While this rule may seem complicated, it has several nice properties: If there are no forks, the number of confirmations for each transaction is exactly what one would expect: Once a transaction is in a block, it has one confirmation, if there is a subsequent block, it has two confirmations and so forth. However, if there are multiple competing forks with similar heights, the number of confirmations will remain low until one chain prevails, at which point the number of confirmations start to increase. In short, the rule is meant to ensure that a large number of confirmations, based on the stability count, implies a large probability that the transaction will not be undone even in the presence of competing forks.

The following figure shows an example of a chain with a fork.
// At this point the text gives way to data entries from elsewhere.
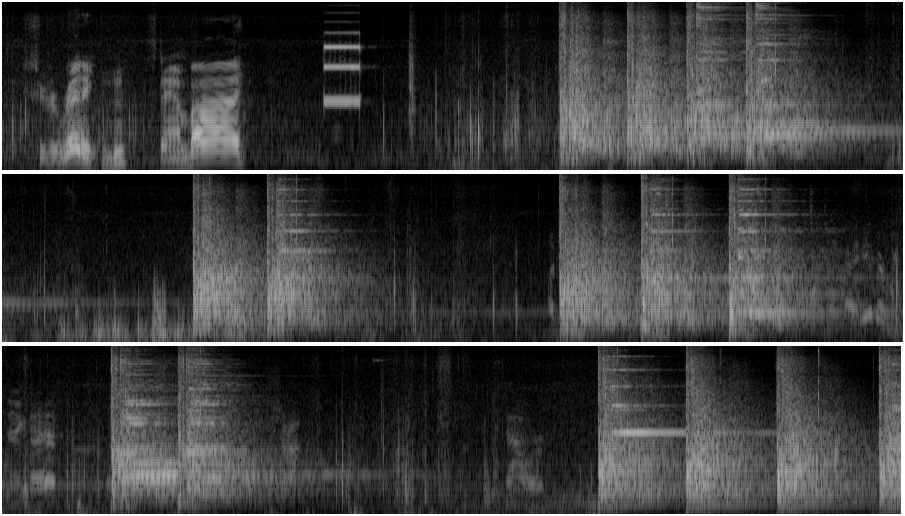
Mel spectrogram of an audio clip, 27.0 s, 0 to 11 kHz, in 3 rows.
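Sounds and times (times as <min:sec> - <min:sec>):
pistol shots: 0:05.6 - 0:09.3, 0:10.9 - 0:12.7, 0:14.5 - 0:17.4, 0:19.1 - 0:21.8, 0:24.0 - 0:27.0
steel target plate clanging: 0:05.9 - 0:10.0, 0:11.0 - 0:12.9, 0:14.9 - 0:18.2, 0:19.0 - 0:22.4, 0:24.0 - 0:27.0.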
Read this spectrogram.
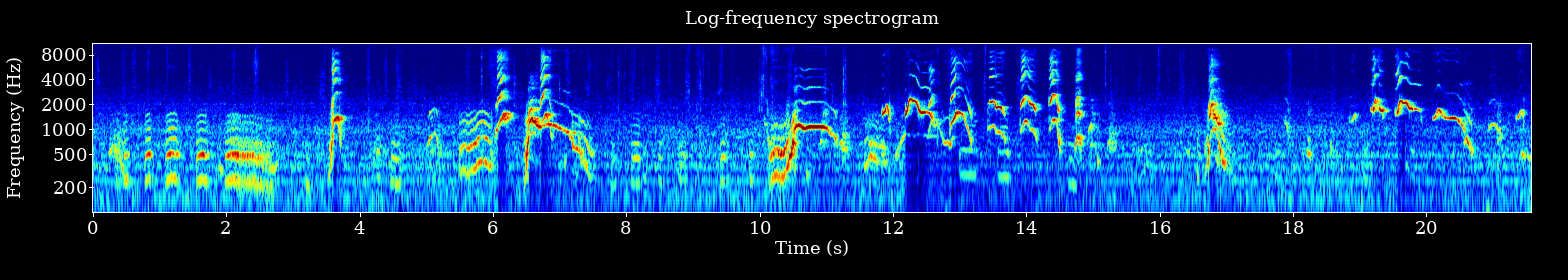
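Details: Three-week-old white Golden Retriever puppies whimper and squeal in high, wavering bursts, overlapping one another.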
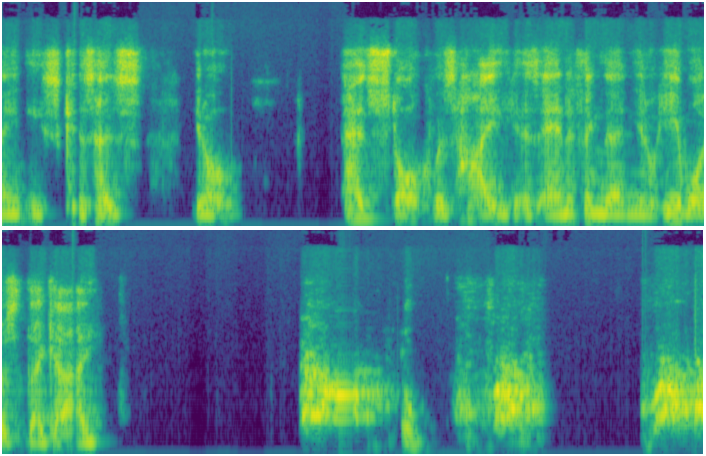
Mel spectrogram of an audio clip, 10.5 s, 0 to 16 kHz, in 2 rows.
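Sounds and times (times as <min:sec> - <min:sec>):
speech: 0:00.0 - 0:01.9, 0:02.6 - 0:06.1, 0:08.3 - 0:09.3
dog barking: 0:07.5 - 0:09.4, 0:10.0 - 0:10.5.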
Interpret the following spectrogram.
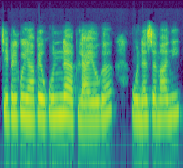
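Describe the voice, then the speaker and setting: A woman teaching Quran recitation rules in a patient, step-by-step manner and reciting verses slowly. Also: on the high side, level tone, a little mellow, dry recording, dull audio. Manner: patient, explains each rule step by step; drawn-out melodic recitation of verses. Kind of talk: tajweed lesson with slow recitation.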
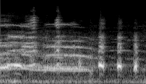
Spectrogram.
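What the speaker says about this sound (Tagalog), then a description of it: "pakita natin yung mga manok ni Boss Vic" Gamefowl, SBR and Bullstag chickens at a grotto sale, cluck and call close by: a sustained squawking cry gives way to three short, sharp clucks in quick succession.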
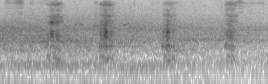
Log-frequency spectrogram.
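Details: Bad-tempered female stone marten at night by a woodpile near a shed in Germany. Four rough, hoarse chattering bursts less than a second apart, over a steady low background hiss.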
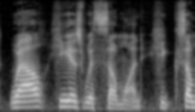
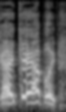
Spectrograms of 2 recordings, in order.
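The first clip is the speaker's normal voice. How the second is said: high, crying squeal; imitating her sobbing disbelief; mock crying; 5 dB louder than usual. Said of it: "and she's crying so bad".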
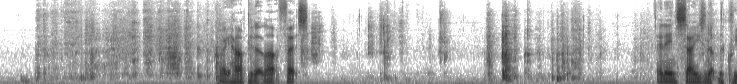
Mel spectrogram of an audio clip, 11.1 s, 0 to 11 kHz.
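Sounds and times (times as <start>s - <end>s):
foam scraping against foam: 0.6s - 3.2s.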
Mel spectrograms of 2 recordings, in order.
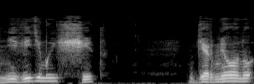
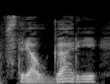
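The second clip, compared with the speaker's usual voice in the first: ordinary delivery, nothing marked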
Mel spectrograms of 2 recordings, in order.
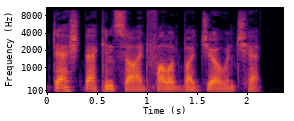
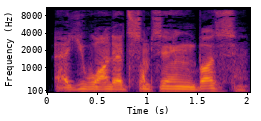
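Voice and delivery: brawny henchman. A narrator's reading. Brawny henchman speaks to boss.

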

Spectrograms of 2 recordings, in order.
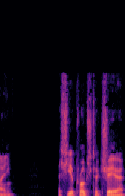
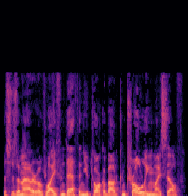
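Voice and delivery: put-on higher, louder indignant child; girl arguing with her father, louder; upset girl; 6 semitones higher, 4 dB louder than usual. A narrator's reading. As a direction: protest hotly, near tears. Angry girl argues with father.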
The numbers inside the blocks are the stability counts and the numbers in the circles in the lower-right corner of the blocks indicate the number of confirmations for transactions in the corresponding block for all blocks on the longest chain.

A chain with a fork is shown, including both the stability counts (inside the blocks) and confirmation counts (inside the circles).

When the Bitcoin component receives an outbound transaction and the transaction passes verification checks, it forwards the transaction to the Bitcoin adapter as described above. The Bitcoin component caches the transaction and periodically resubmits it if the transaction does not appear in a block. The transaction is dropped once it appears in a block or it expires after 24 hours.

Developer Preview

The developer preview released on February 3, 2022, is an early release of the Bitcoin integration functionality. It is intended to be used by developers to start implementing smart contracts against the API and to give feedback so the API can be improved with community feedback towards the final release. The Developer Preview is available only as part of the local development environment (Canister SDK) and does not integrate with the Bitcoin mainnet or testnet. Instead, it runs a local bitcoin node (bitcoind) in regression testing ("regtest") mode that simulates a real Bitcoin network, while being fully controlled by the developer, which facilitates debugging. The developer preview release makes the Bitcoin-related logic of the feature available through the aforementioned Bitcoin integration API. However, the integration with the IC protocol stack is simplified: It does not use the custom integration with the IC protocol layers, particularly consensus, but adds an adapter shim as an external component that hooks up the adapter to the regular IC protocol stack through query calls and ingress messages. Users of the developer preview need to install the release on top of their local Canister SDK environment and launch it. Moreover, the Bitcoin component is exposed as a Wasm canister, whereas the Bitcoin integration API is exposed through the management canister on mainnet.